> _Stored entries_
== Segment start ==
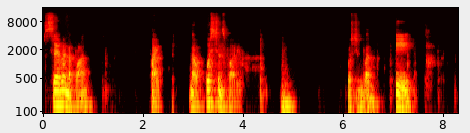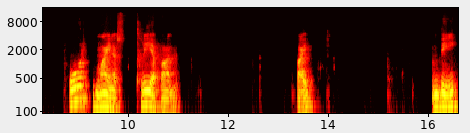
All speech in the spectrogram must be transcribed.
7 upon 5. Now, questions for you. Question 1. A, 4 minus 3 upon 5. B,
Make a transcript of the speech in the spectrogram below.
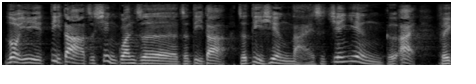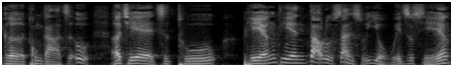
若以地大之性观之，则地大则地性乃是坚硬隔碍，非可通达之物，而且此图。平天道路善属有为之行，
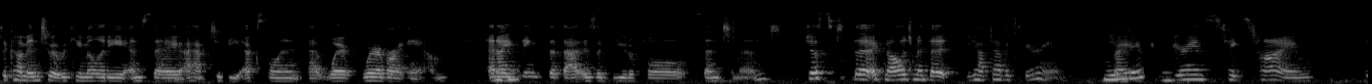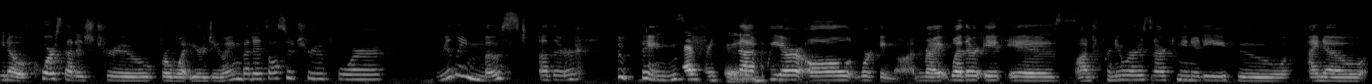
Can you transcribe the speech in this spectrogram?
to come into it with humility and say i have to be excellent at where, wherever i am. And mm-hmm. i think that that is a beautiful sentiment. Just the acknowledgement that you have to have experience you right? do. experience takes time. You know of course that is true for what you're doing but it's also true for really most other things Everything. that we are all working on, right? Whether it is entrepreneurs in our community who I know,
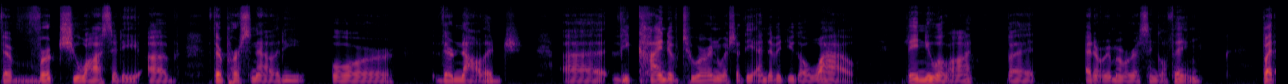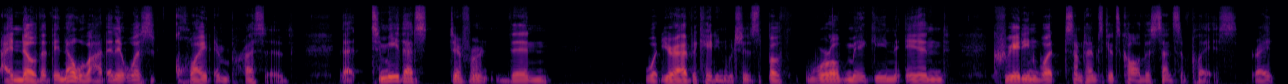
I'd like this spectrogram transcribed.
the virtuosity of their personality or their knowledge. Uh, the kind of tour in which at the end of it you go, wow, they knew a lot, but I don't remember a single thing, but I know that they know a lot, and it was quite impressive. That to me, that's different than what you're advocating, which is both world making and creating what sometimes gets called a sense of place, right?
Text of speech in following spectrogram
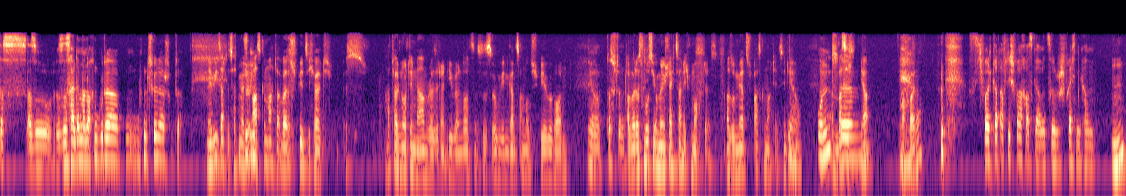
das, also es ist halt immer noch ein guter, ein schöner Shooter. Ja, wie gesagt, es hat mir Spaß gemacht, aber es spielt sich halt, es hat halt nur den Namen Resident Evil, ansonsten ist es irgendwie ein ganz anderes Spiel geworden. Ja, das stimmt. Aber das muss nicht unbedingt schlecht sein, ich mochte es. Also mir hat es Spaß gemacht jetzt die Demo. Ja. Und ähm, was ähm, ich, ja, mach weiter. ich wollte gerade auf die Sprachausgabe zu sprechen kommen. Mhm.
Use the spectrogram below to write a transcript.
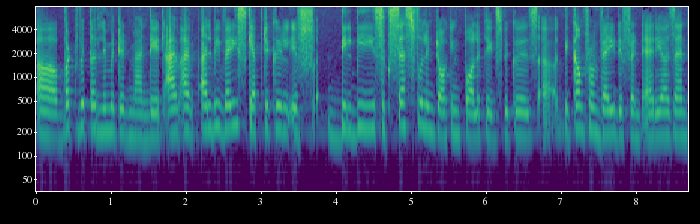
uh, but with a limited mandate. I'm, I'm, I'll be very skeptical if they'll be successful in talking politics because uh, they come from very different areas. And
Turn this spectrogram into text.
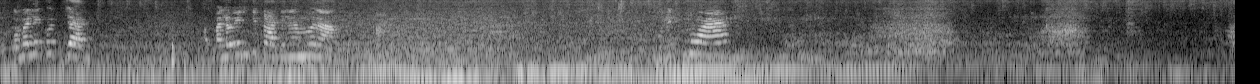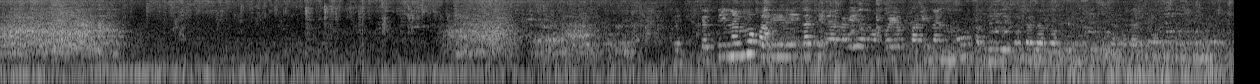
Huwag ka malikot dyan. Papaluin kita, tingnan mo lang. Ulit mo ha. Tingnan mo, kadiri ka, tinakaya mo pa yung kainan mo. Kadiri ka talaga pinili ka talaga.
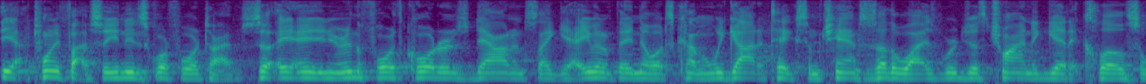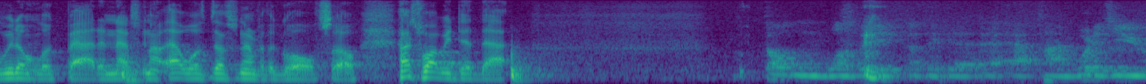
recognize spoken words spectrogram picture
Yeah, 25. So you need to score four times. So and you're in the fourth quarter, and it's down, and it's like, yeah, even if they know it's coming, we got to take some chances. Otherwise, we're just trying to get it close so we don't look bad, and that's not that was that's never the goal. So that's why we did that. Dalton won big, I think, at, at halftime. What did you,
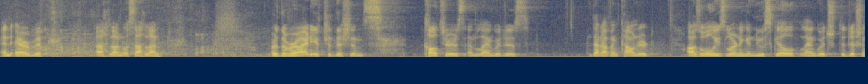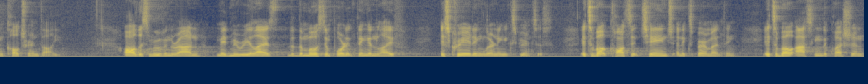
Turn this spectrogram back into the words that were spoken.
and Arabic, ahlan wa sahlan, or the variety of traditions, cultures, and languages that I've encountered, I was always learning a new skill, language, tradition, culture, and value. All this moving around made me realize that the most important thing in life is creating learning experiences. It's about constant change and experimenting. It's about asking the question,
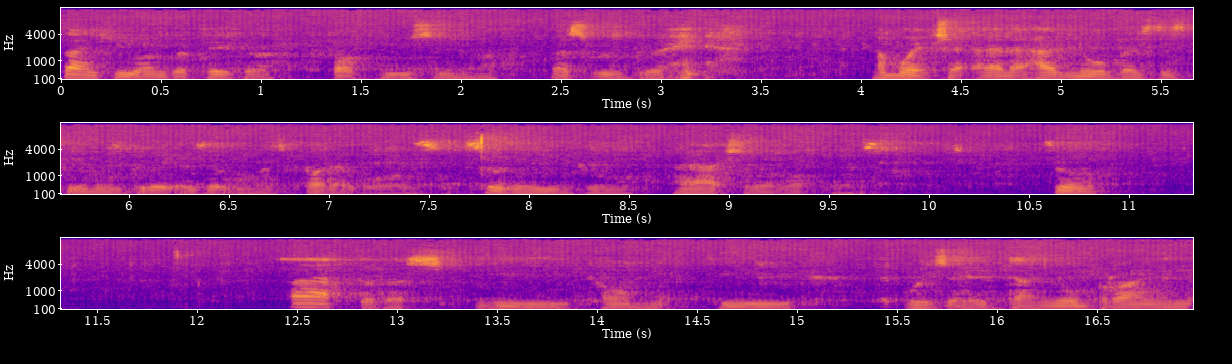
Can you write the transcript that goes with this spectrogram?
Thank you, Undertaker. Fuck you, Cena. This was great. and which and it had no business being as great as it was, but it was. So there you go. I actually love this. So after this, we come to it was uh, Daniel Bryan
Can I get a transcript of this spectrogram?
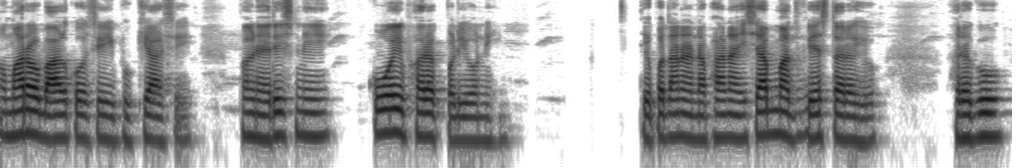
અમારો બાળકો છે એ ભૂખ્યા છે. પણ હરીશને કોઈ ફરક પડ્યો નહીં. તે પોતાના નફાના હિસાબમાં જ વ્યસ્ત રહ્યો. રઘુ,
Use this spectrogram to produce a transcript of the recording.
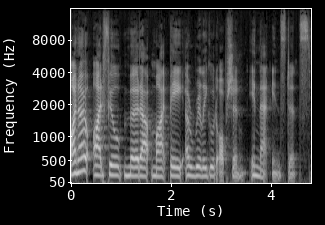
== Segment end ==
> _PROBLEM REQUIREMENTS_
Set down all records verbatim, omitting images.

> _FINISHED TASK_
All speech in the spectrogram must be transcribed.
7 upon 5. Now, questions for you. Question 1. A, 4 minus 3 upon 5. B,
Make a transcript of the speech in the spectrogram below.
若以地大之性观之，则地大则地性乃是坚硬隔碍，非可通达之物，而且此图。平天道路善属有为之行，
Can you transcribe the speech in this spectrogram?
to come into it with humility and say i have to be excellent at where, wherever i am. And mm-hmm. i think that that is a beautiful sentiment. Just the acknowledgement that you have to have experience you right? do. experience takes time. You know of course that is true for what you're doing but it's also true for really most other things Everything. that we are all working on, right? Whether it is entrepreneurs in our community who I know,
I'd like this spectrogram transcribed.
the virtuosity of their personality or their knowledge. Uh, the kind of tour in which at the end of it you go, wow, they knew a lot, but I don't remember a single thing, but I know that they know a lot, and it was quite impressive. That to me, that's different than what you're advocating, which is both world making and creating what sometimes gets called a sense of place, right?
Text of speech in following spectrogram
das, also es ist halt immer noch ein guter, ein schöner Shooter. Ja, wie gesagt, es hat mir Spaß gemacht, aber es spielt sich halt, es hat halt nur den Namen Resident Evil, ansonsten ist es irgendwie ein ganz anderes Spiel geworden. Ja, das stimmt. Aber das muss nicht unbedingt schlecht sein, ich mochte es. Also mir hat es Spaß gemacht jetzt die Demo. Ja. Und ähm, was ähm, ich, ja, mach weiter. ich wollte gerade auf die Sprachausgabe zu sprechen kommen. Mhm.
Use the spectrogram below to write a transcript.
uh, but with a limited mandate. I'm, I'm, I'll be very skeptical if they'll be successful in talking politics because uh, they come from very different areas. And
Turn this spectrogram into text.
Huwag ka malikot dyan. Papaluin kita, tingnan mo lang. Ulit mo ha. Tingnan mo, kadiri ka, tinakaya mo pa yung kainan mo. Kadiri ka talaga pinili ka talaga.
recognize spoken words spectrogram picture
Yeah, 25. So you need to score four times. So and you're in the fourth quarter, and it's down, and it's like, yeah, even if they know it's coming, we got to take some chances. Otherwise, we're just trying to get it close so we don't look bad, and that's not that was that's never the goal. So that's why we did that. Dalton won big, I think, at, at halftime. What did you,
Turn this spectrogram back into the words that were spoken.
and Arabic, ahlan wa sahlan, or the variety of traditions, cultures, and languages that I've encountered, I was always learning a new skill, language, tradition, culture, and value. All this moving around made me realize that the most important thing in life is creating learning experiences. It's about constant change and experimenting. It's about asking the question,
Can you write the transcript that goes with this spectrogram?
Thank you, Undertaker. Fuck you, Cena. This was great. and which and it had no business being as great as it was, but it was. So there you go. I actually love this. So after this, we come to it was uh, Daniel Bryan
Can I get a transcript of this spectrogram?
અમારો બાળકો છે એ ભૂખ્યા છે. પણ હરીશને કોઈ ફરક પડ્યો નહીં. તે પોતાના નફાના હિસાબમાં જ વ્યસ્ત રહ્યો. રઘુ,
Use this spectrogram to produce a transcript of the recording.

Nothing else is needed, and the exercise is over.